PROBLEM STATEMENT
Every line from the one with "I need to know" through the end of the records below should be restated word for word, and nothing outside that span.

Records from a collection

▼

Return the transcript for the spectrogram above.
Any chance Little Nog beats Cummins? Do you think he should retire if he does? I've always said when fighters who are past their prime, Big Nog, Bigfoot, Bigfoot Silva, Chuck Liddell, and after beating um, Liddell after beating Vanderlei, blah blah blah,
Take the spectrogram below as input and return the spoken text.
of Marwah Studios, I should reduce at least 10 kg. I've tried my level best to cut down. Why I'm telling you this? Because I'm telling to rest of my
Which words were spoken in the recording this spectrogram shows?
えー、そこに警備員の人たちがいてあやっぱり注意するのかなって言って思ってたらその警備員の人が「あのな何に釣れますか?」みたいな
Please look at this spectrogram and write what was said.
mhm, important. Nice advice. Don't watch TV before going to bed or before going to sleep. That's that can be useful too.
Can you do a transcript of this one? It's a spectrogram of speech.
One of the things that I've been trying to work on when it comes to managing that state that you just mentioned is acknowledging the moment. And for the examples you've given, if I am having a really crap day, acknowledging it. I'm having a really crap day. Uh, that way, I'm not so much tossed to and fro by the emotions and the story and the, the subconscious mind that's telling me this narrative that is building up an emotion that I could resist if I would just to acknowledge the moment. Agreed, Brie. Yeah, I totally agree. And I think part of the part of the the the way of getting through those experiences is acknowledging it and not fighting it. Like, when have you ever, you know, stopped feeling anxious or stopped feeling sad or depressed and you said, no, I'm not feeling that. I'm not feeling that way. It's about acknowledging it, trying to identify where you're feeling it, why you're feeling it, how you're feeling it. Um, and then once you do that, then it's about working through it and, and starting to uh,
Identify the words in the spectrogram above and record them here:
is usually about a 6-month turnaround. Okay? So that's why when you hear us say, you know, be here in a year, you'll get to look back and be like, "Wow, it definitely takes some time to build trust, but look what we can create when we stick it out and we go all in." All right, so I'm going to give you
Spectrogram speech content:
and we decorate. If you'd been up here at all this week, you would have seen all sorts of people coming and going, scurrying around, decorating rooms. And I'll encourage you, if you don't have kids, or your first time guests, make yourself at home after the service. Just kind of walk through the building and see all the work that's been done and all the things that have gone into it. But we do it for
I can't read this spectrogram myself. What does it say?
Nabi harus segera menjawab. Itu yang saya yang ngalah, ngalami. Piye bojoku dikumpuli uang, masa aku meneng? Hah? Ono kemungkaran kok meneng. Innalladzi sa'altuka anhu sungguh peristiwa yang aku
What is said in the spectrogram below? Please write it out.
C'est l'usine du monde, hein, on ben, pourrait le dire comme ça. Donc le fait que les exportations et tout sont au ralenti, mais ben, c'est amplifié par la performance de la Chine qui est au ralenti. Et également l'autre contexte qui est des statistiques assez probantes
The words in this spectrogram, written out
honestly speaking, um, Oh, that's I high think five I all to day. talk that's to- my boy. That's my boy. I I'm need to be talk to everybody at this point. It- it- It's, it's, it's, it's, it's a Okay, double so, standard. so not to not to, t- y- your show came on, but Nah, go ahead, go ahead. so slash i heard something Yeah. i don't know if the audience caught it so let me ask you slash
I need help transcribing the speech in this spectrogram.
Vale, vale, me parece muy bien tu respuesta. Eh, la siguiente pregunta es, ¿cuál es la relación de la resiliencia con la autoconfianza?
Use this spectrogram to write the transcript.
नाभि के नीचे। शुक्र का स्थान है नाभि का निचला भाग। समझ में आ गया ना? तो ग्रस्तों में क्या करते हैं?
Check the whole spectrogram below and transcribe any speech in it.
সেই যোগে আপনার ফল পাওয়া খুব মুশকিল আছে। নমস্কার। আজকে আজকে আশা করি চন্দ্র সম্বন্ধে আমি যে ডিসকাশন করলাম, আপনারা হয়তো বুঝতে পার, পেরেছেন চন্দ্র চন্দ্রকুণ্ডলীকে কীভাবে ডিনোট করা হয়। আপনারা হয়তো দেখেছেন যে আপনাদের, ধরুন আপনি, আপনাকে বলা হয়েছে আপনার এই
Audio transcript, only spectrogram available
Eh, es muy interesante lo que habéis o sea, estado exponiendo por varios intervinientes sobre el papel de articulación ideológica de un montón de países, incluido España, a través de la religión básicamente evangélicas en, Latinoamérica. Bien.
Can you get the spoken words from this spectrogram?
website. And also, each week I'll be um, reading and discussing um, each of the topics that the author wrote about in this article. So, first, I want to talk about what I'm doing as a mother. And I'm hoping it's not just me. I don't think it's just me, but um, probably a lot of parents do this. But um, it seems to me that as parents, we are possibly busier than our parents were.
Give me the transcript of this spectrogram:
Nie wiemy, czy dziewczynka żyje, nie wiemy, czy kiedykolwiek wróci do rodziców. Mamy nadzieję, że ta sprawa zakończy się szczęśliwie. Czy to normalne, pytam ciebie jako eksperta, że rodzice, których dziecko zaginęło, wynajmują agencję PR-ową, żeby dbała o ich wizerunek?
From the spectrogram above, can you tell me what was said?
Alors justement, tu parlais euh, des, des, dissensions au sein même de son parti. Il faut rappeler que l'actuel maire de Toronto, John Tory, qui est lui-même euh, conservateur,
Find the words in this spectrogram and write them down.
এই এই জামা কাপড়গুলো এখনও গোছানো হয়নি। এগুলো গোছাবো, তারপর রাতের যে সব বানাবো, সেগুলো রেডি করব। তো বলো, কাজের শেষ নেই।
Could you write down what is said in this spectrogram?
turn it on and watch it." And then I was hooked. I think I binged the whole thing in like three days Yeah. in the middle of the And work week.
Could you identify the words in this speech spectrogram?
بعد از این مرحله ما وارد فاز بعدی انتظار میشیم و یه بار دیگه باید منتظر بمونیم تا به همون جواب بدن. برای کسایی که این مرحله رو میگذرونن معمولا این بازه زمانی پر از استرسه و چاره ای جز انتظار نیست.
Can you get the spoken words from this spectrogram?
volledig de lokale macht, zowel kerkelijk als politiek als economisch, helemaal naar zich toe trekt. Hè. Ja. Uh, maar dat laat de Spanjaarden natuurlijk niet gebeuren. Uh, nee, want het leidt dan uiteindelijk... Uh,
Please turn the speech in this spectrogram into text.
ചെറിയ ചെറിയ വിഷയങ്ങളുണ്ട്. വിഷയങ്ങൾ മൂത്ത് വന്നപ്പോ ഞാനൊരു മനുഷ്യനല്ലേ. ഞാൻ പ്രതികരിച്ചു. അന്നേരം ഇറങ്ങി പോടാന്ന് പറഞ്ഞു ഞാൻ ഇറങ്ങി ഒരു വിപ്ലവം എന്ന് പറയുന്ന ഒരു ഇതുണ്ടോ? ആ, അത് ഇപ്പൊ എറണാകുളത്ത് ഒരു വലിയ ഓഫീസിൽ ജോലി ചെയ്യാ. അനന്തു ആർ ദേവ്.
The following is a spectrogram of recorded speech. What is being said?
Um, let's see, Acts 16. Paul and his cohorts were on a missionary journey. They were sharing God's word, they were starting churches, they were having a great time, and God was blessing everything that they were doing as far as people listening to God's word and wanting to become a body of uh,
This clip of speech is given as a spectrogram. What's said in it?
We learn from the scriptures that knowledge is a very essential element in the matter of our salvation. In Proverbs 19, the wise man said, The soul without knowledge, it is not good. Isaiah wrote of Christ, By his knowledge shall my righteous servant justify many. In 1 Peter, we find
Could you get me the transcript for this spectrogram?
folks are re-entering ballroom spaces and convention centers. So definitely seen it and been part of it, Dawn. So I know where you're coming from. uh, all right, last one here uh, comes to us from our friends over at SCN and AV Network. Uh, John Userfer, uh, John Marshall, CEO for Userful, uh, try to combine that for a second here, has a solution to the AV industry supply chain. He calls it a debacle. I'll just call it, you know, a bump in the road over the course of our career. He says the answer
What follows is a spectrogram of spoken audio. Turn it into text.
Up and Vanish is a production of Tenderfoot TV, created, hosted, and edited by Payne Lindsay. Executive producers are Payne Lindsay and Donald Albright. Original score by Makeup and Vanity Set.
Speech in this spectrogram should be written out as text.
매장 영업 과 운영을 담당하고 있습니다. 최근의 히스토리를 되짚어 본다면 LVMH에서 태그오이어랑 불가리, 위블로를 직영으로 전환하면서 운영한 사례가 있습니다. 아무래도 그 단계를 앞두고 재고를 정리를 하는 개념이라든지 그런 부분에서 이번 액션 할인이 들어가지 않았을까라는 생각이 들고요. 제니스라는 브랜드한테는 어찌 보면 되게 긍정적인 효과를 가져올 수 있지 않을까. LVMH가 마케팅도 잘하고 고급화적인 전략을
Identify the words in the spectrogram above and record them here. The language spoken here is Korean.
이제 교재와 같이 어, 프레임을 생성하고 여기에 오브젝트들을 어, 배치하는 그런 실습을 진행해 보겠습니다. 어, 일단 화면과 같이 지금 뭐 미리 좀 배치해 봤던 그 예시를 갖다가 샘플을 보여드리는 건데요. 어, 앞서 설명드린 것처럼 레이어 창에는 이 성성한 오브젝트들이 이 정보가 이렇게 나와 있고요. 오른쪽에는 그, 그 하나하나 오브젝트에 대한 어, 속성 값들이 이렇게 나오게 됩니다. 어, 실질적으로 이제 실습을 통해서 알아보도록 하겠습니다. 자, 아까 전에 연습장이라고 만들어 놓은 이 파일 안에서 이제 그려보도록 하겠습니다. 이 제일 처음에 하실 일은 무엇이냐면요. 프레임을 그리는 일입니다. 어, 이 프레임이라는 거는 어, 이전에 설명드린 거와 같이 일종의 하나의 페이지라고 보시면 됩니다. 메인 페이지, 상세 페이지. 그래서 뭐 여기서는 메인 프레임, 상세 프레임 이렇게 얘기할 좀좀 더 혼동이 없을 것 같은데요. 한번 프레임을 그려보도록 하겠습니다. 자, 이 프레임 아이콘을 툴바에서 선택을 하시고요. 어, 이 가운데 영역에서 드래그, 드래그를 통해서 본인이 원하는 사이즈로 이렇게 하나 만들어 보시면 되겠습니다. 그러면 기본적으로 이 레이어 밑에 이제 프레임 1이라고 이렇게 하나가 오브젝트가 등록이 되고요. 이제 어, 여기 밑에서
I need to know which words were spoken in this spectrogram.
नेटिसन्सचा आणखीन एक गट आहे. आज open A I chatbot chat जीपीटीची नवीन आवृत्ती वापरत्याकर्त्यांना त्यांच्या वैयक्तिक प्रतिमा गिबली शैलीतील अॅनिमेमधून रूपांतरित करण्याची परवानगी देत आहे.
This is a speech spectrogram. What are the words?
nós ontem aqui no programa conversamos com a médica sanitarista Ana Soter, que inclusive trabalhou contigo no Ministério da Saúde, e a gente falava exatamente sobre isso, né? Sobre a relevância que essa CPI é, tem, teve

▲

TASK RESPONSE
I need to know which words were spoken in this spectrogram.
नेटिसन्सचा आणखीन एक गट आहे. आज open A I chatbot chat जीपीटीची नवीन आवृत्ती वापरत्याकर्त्यांना त्यांच्या वैयक्तिक प्रतिमा गिबली शैलीतील अॅनिमेमधून रूपांतरित करण्याची परवानगी देत आहे.
This is a speech spectrogram. What are the words?
nós ontem aqui no programa conversamos com a médica sanitarista Ana Soter, que inclusive trabalhou contigo no Ministério da Saúde, e a gente falava exatamente sobre isso, né? Sobre a relevância que essa CPI é, tem, teve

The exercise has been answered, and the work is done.